So, that’s The Plan.

I think…

Good Food FTW

Today’s Run

Time – 1:20:47
Distance – 8.4 miles
Pace – 9:43 min/mi
Elevation – 215 ft.

Something of a change…

This is my third run this week under 10:00/mile pace. Time to slow down! I cut my long run mileage by 25 percent for today’s run. Intentional easing off this week to give my body a break before I ramp up to 35–40 miles/week in the next block. I tried to run today a little harder than the “easy run” pace that I’ve been working with lately. This (along with a serious headwind!) caused a slow 5th mile and I dropped pace by 40 seconds/mile. I was able to pick it up after that and finish around the run’s pace for the remaining miles. Long run pace should be a little quicker than yesterday’s run, so this was good. I didn’t bring water or food, and I was feeling it by the end. All things being equal, I was able to make it the whole way without too much trouble.

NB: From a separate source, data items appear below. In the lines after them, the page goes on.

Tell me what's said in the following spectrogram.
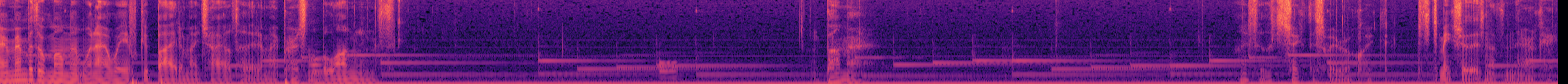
I remember the moment when I waved goodbye to my childhood and my personal belongings. Bummer. Actually, let's check this way real quick. Just to make sure there's nothing there, okay.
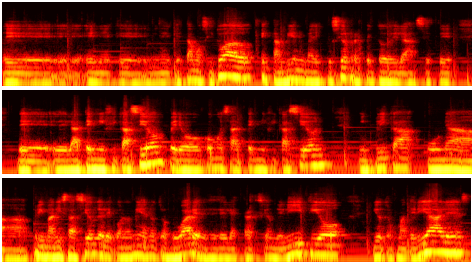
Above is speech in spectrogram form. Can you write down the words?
eh, en, el que, en, el que, estamos situados. Es también una discusión respecto de, las, este, de, la tecnificación, pero cómo esa tecnificación implica una primarización de la economía en otros lugares, desde la extracción de litio, y otros materiales.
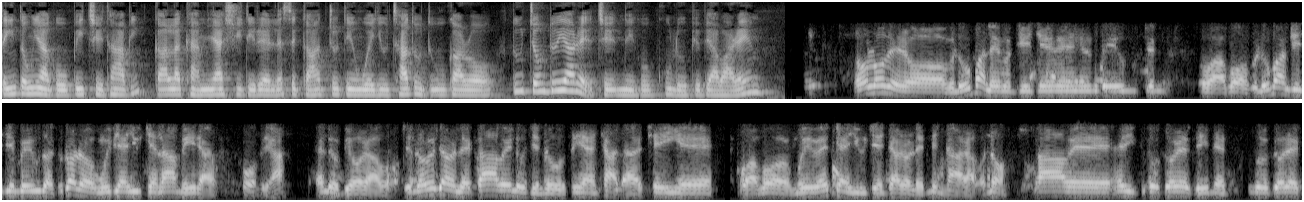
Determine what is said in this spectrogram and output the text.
300ကိုပေးချေထားပြီးကားလက်ခံမရရှိသေးတဲ့လက်စစ်ကားတူတင်ဝယ်ယူချသူတူကတော့သူကြုံတွေ့ရတဲ့အခြေအနေကိုခုလိုပြပြပါဗျ။လောလောဆယ်တော့ဘလို့မှလည်းမပြေချင်းသေးဘူး ဟိုပါပေါ့ဘလို့မှမပြေချင်းပေးဘူးဆိုတော့ သူတို့တော့ ငွေပြန်ယူကျင်လားမေးတာပေါ့ဗျာ အဲ့လိုပြောတာပေါ့ ကျွန်တော်တို့ကျတော့လည်း ကားပဲလို့ကျွန်တော်စီယံချတာချိန်ရယ်ဟိုပါပေါ့ငွေပဲပြန်ယူကျင်ကြတော့လည်း နစ်နာတာပေါ့နော် ကားပဲအဲ့ဒီသူတို့ပြောတဲ့ဈေးနဲ့ သူတို့ပြောတဲ့ အ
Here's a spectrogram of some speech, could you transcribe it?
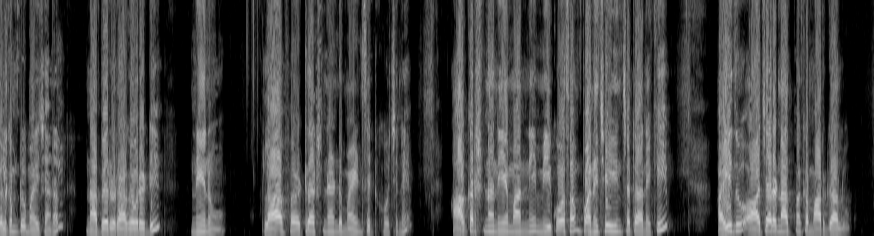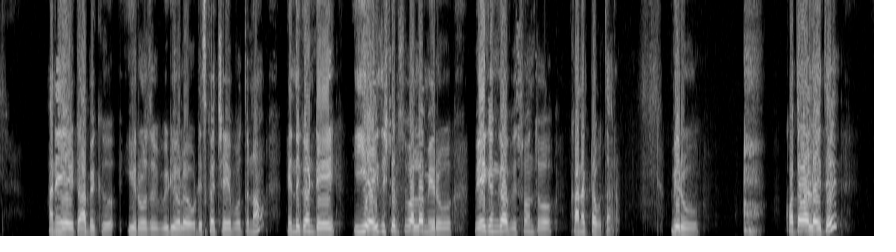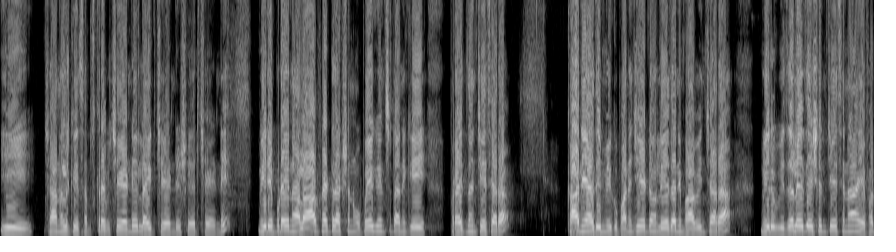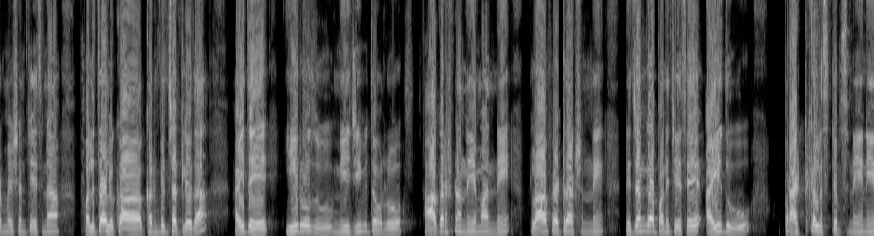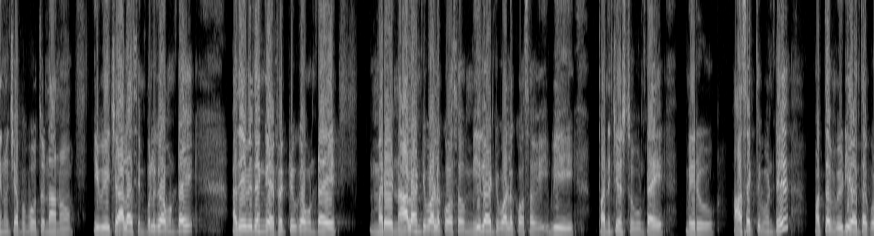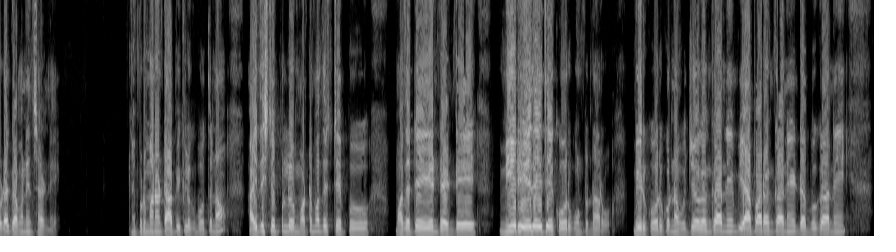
Welcome to my channel. నా పేరు రాఘవరెడ్డి నేను law of attraction and mind set కోచ్ని. ఆకర్షణ నియమాన్ని మీకోసం పని చేయించటానికి ఐదు ఆచరణాత్మక మార్గాలు అనే టాపిక్ ఈరోజు వీడియోలో డిస్కస్ చేయబోతున్నాం. ఎందుకంటే ఈ ఐదు స్టెప్స్ వల్ల మీరు వేగంగా విశ్వంతో కనెక్ట్ అవుతారు. మీరు కొత్త వాళ్ళైతే ఈ ఛానల్కి సబ్స్క్రైబ్ చేయండి లైక్ చేయండి షేర్ చేయండి. మీరు ఎప్పుడైనా లా ఆఫ్ అట్రాక్షన్ ఉపయోగించడానికి ప్రయత్నం చేశారా? కానీ అది మీకు పనిచేయడం లేదని భావించారా? మీరు విజువలైజేషన్ చేసినా ఎఫర్మేషన్ చేసినా ఫలితాలు కా కనిపించట్లేదా? అయితే ఈరోజు మీ జీవితంలో ఆకర్షణ నియమాన్ని లా ఆఫ్ అట్రాక్షన్ని నిజంగా పనిచేసే ఐదు ప్రాక్టికల్ స్టెప్స్ని నేను చెప్పబోతున్నాను. ఇవి చాలా సింపుల్గా ఉంటాయి. అదేవిధంగా ఎఫెక్టివ్గా ఉంటాయి. మరి నాలాంటి వాళ్ళ కోసం మీలాంటి వాళ్ళ కోసం ఇవి పనిచేస్తూ ఉంటాయి. మీరు ఆసక్తి ఉంటే మొత్తం వీడియో అంతా కూడా గమనించండి. ఇప్పుడు మనం టాపిక్లోకి పోతున్నాం. ఐదు స్టెప్పులు. మొట్టమొదటి స్టెప్ మొదట ఏంటంటే మీరు ఏదైతే కోరుకుంటున్నారో మీరు కోరుకున్న ఉద్యోగం కానీ వ్యాపారం కానీ డబ్బు కానీ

I Continue to Bury the Lead

Post-run today, I weighed myself and the first number on the scale was a “1”! This is huge for me. I’m super excited that the months of diet, exercise, and changes and choices are coming together.

The Big Moment!

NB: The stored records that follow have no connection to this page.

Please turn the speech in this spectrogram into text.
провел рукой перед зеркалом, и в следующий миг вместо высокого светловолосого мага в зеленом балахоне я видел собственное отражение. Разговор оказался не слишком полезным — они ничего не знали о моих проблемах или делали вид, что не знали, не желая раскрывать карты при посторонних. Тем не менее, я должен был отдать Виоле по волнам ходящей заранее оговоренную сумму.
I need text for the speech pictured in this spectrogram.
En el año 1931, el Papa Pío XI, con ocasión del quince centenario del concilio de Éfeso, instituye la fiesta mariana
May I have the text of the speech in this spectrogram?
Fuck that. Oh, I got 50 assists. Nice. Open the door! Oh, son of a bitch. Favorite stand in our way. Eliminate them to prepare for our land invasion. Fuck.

The obvious question might be, “How did you do it?” I’ve talked about it in the past in other blog posts. I’ll say this. Weight loss can be done via exercise, if you are willing and able to do enough to overcome what you are eating. That’s how I lost 65 pounds 10 years ago. Certainly, running has helped me get these last 10–15 lbs. off in the last few months. There is something else, though.

If you fill the engine of your car with bad fuel, it will seize, the internal components will fail, or the engine will just not run with it’s best efficiency. You can’t burn calories long and hard enough if you don’t have good fuel to burn. You’ll eat up your engine, get injured, or worse.

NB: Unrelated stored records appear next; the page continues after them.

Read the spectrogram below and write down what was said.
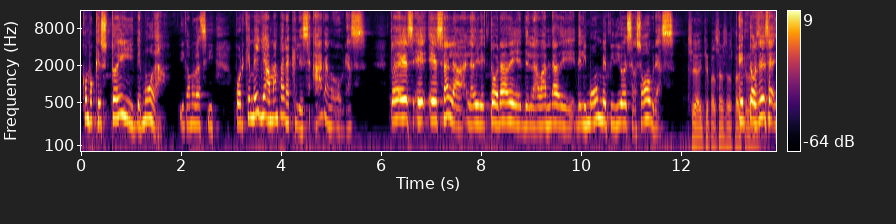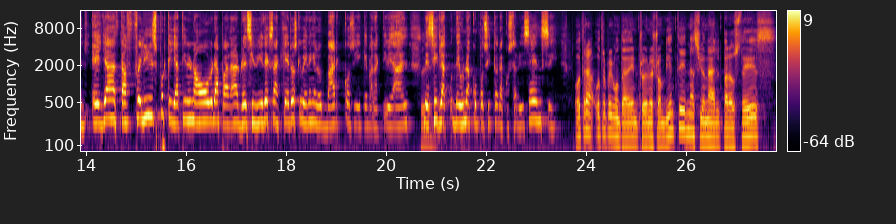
como que estoy de moda, digámoslo así porque me llaman para que les hagan obras. Entonces, e, esa, la, la directora de, de, la banda de, de, Limón me pidió esas obras. Sí, hay que pasarse para Entonces, e, ella está feliz porque ya tiene una obra para recibir extranjeros que vienen en los barcos y que para actividades, decir, de una compositora costarricense. Otra, otra pregunta, dentro de nuestro ambiente nacional, para ustedes,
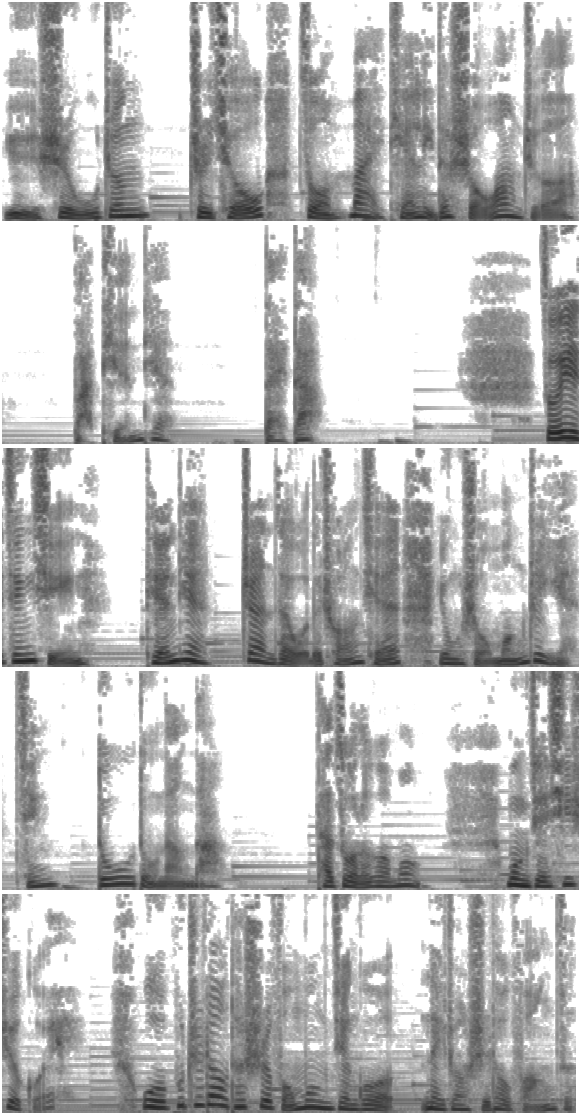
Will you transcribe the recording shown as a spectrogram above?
与世无争，只求做麦田里的守望者，把甜甜带大。昨夜惊醒，甜甜站在我的床前，用手蒙着眼睛。嘟嘟囔囔，他做了噩梦，梦见吸血鬼。我不知道他是否梦见过那幢石头房子。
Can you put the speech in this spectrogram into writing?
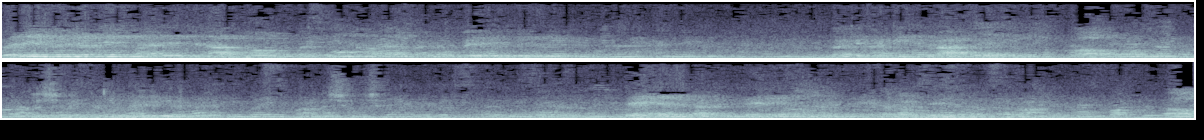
فيري فيري ريت بقى الاثنين ابنورمال بس ممكن فيري ريت لكن أكيد دي آه معلش معلش مش بس تاني تاني آه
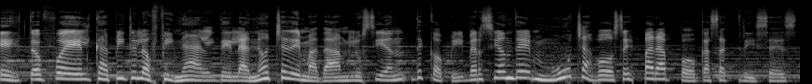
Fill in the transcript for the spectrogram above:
Esto fue el capítulo final de La Noche de Madame Lucien de Copy, versión de muchas voces para pocas actrices.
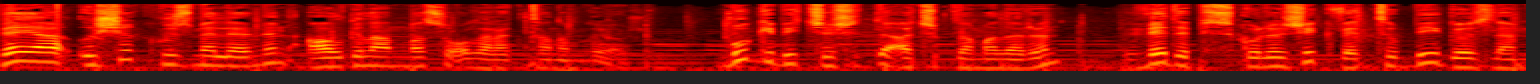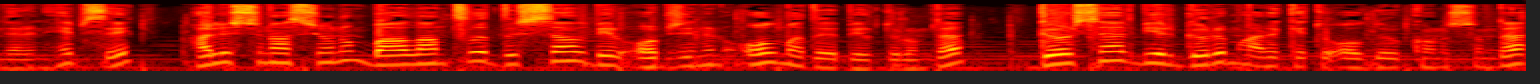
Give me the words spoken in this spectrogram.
veya ışık hüzmelerinin algılanması olarak tanımlıyor. Bu gibi çeşitli açıklamaların ve de psikolojik ve tıbbi gözlemlerin hepsi halüsinasyonun bağlantılı dışsal bir objenin olmadığı bir durumda görsel bir görüm hareketi olduğu konusunda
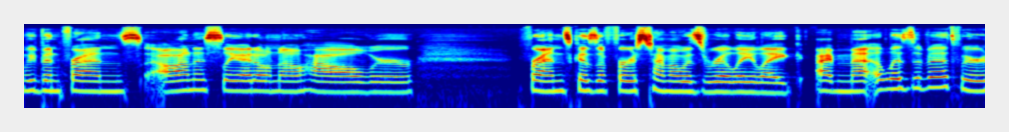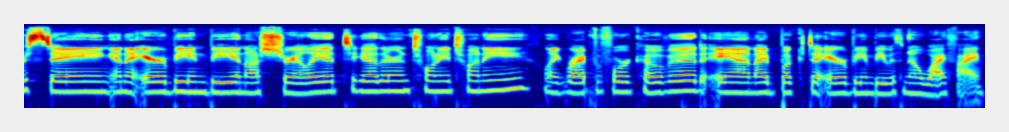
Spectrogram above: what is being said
we've been friends. Honestly, I don't know how we're friends because the first time I was really like, I met Elizabeth. We were staying in an Airbnb in Australia together in 2020, like right before COVID, and I booked an Airbnb with no Wi Fi.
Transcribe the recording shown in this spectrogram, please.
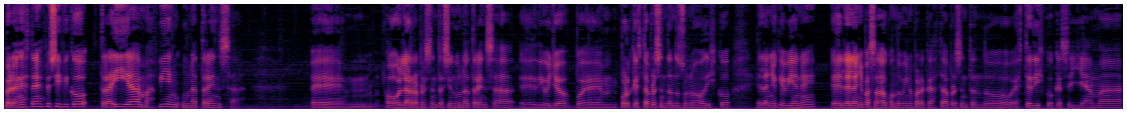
Pero en este en específico traía más bien una trenza. Eh, o la representación de una trenza, eh, digo yo, pues, porque está presentando su nuevo disco el año que viene. El, el año pasado cuando vino para acá estaba presentando este disco que se llama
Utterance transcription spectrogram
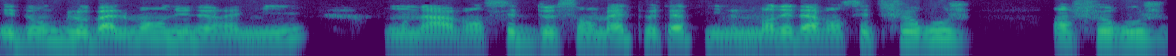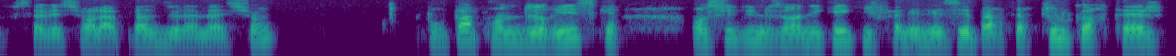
Et donc, globalement, en une heure et demie, on a avancé de 200 mètres peut-être. Ils nous demandaient d'avancer de feu rouge en feu rouge, vous savez, sur la place de la Nation, pour pas prendre de risques. Ensuite, ils nous ont indiqué qu'il fallait laisser partir tout le cortège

I’m no medical doctor, and I’m certainly not an expert at this, so take what I say accordingly, but this is what I do know. Good food = good body. If you eat correctly, your body will respond as it is supposed to respond to good food: It will run right, burn energy as it needs to do so, and will change in shape.

I once heard something, “Exercise creates the shape of my body. Diet is what I wrap around that shape.” In other words, exercise creates muscle, but if you eat garbage, you’ll be covered in garbage. The first thing I noticed when I changed how I was eating was that the dry patches on skin on my elbows went away. I didn’t change how I was scrubbing them, and I didn’t add lotion to my morning or evening routines (in fact, everything I had been trying didn’t seem to work). Once I started to eat correctly, my skin cleared up, my body responded by burning off the fat and getting rid of the crap that had been hiding out inside of me.

“Healthy food” is becoming something of a misnomer. “Good food” is something that you can recognize when you look at it, instead of having to open the seal (you know, for “freshness”) to get a peek. It resembles what it looked like when it was growing, instead of being manufactured. “Good food” tastes delicious when it’s all you eat, instead of filling your diet with sugars and fats to add flavor (or hide the mechnical taste when it was assembled).

Just my two cents…